The thing that scares people about love, especially the agape kind, is that it makes you vulnerable, it makes demands. For the Son, it led to the incarnation and the cross and one of his most difficult commands was for us to take up our crosses and follow along behind.
It is rare to see someone give up everything. When it happens it stands out. Jesus stood out. Francis of Assisi stood out. He gave up everything but remained close at hand to continue giving. While I respect ascetics, I would never place them in the same league as Francis and those like him. They are not being in the world, while remaining not of it. They have opted out. That said, I am not implying that God may not have a purpose for them, only that their road is in many ways an easier path.
Francis, however, took up his cross (as God called him) and followed Jesus. He, like Paul, gave up everything for Christ. If you have a chance, get the DVD Brother Son, Sister Moon. It is Franco Zeffirelli’s wonderful take on the life of the most beloved saint of the Western world, the saint who talked to the animals, who once told a bird who was interrupting his preaching that he, Francis, would be quiet until the bird had finished what he had to say.
Many of Francis’ words illustrate agape:
- For it is in giving that we receive.
- “It is no use walking anywhere to preach unless our walking is our preaching.
- Above all the grace and the gifts that Christ gives to his beloved is that of overcoming self.
- “God came to my house and asked for charity. And I fell on my knees and cried, `Beloved, what may I give?’ `Just love,’ He said. `Just love.”‘
- Until now, I have called Pietro Bernardone my father. But because I have proposed to serve God, I return to my father the money, and also all the clothing which is his. And I want only to say from now on, Our Father, Who art in heaven, and not, My father, Pietro Bernardone.
- Where there is discord may we bring harmony. Where there is error, may we bring truth. Where there is doubt, may we bring faith. Where there is despair, may we bring hope.
Early on, many thought Francis crazy. But as time wore on, many wanted to live like him. True to his words, his daily walk was his loudest preaching. When you absolutely take hold of God and his agape takes hold of you, many will think you are mad. It has ever been so. When you have sold out everything for God you become a fanatic to the world, who prefers its religion in measured doses, only moderating its vices, not dispensing with them.
It may be true that those who grasp tightly to God walk a dangerous road, balanced on the edge of apparent madness. At least the world sees it so. It is only agape that fortifies that perilous journey; it is only sacrifice that prevents the tipping point of prideful self-delusion, for only he who seeks nothing for himself can walk that close to God and remain whole. Hebrews warns us:
It is a fearful thing to fall into the hands of the living God. Hebrews 10:31
But is it not in those hands that we seek to be? Fearful or not, would we not grasp a hold of God with all our might, even though his holiness would burn us to the core? Are you not, O Lord, a consuming fire, burning away all of the wood, hay, and stubble of our lives, everything that we would hold onto. We quickly learn that he who sacrifices all, has nothing left to lose.

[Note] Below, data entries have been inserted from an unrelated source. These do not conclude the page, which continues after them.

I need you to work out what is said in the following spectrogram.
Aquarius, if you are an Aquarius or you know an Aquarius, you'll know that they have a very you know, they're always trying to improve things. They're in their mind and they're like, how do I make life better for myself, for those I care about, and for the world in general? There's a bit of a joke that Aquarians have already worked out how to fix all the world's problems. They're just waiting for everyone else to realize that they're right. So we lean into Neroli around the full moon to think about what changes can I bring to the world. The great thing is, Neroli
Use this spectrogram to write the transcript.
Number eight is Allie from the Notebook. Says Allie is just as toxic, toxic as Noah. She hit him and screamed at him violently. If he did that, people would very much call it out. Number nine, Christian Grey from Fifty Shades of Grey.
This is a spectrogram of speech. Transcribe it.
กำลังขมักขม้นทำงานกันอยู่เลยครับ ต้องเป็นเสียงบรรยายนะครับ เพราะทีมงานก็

Janis Joplin once had a tremendous insight, which she put in her song, Me & Bobby Mc Gee: “Freedom is just another word for nothing left to lose.” She was right. When you have joined God and agape is now a fundamental aspect of your being, you are totally free, you have nothing left to lose. You may possess things, but they will never possess you. Like Paul, you count everything as #%@!*& (Philippians 3:8) when compared to knowing God.

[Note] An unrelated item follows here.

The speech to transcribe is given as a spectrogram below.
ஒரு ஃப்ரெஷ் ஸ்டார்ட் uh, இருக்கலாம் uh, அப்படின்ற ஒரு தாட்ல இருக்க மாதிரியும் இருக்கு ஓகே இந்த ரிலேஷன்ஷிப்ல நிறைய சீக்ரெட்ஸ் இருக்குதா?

In closing, I would put a slight slant on Paul’s famous statement, “It is no longer I who live, but Christ who lives within me” and say “It is no longer I who live, but agape that has taken a hold of me.”
May God in his gracious mercy, prepare you in all diligence for the road a head, for at some point you, like all of us, will reach the nexus point of agape. The only question is how tightly you will hold on to it. May grace and peace find you and preserve you at that and every moment of your life.
So…is agape giving anytime we are asked? I fall so many times into the trap of giving only to find that the gift was illspent. Is agape giving without question? Is agape withholding the gift when you feel uncertain as to how it will be used?
My ministry is within a culture of schemers and scammers. I would dearly love a clear cut understanding of giving within the bounds of agape.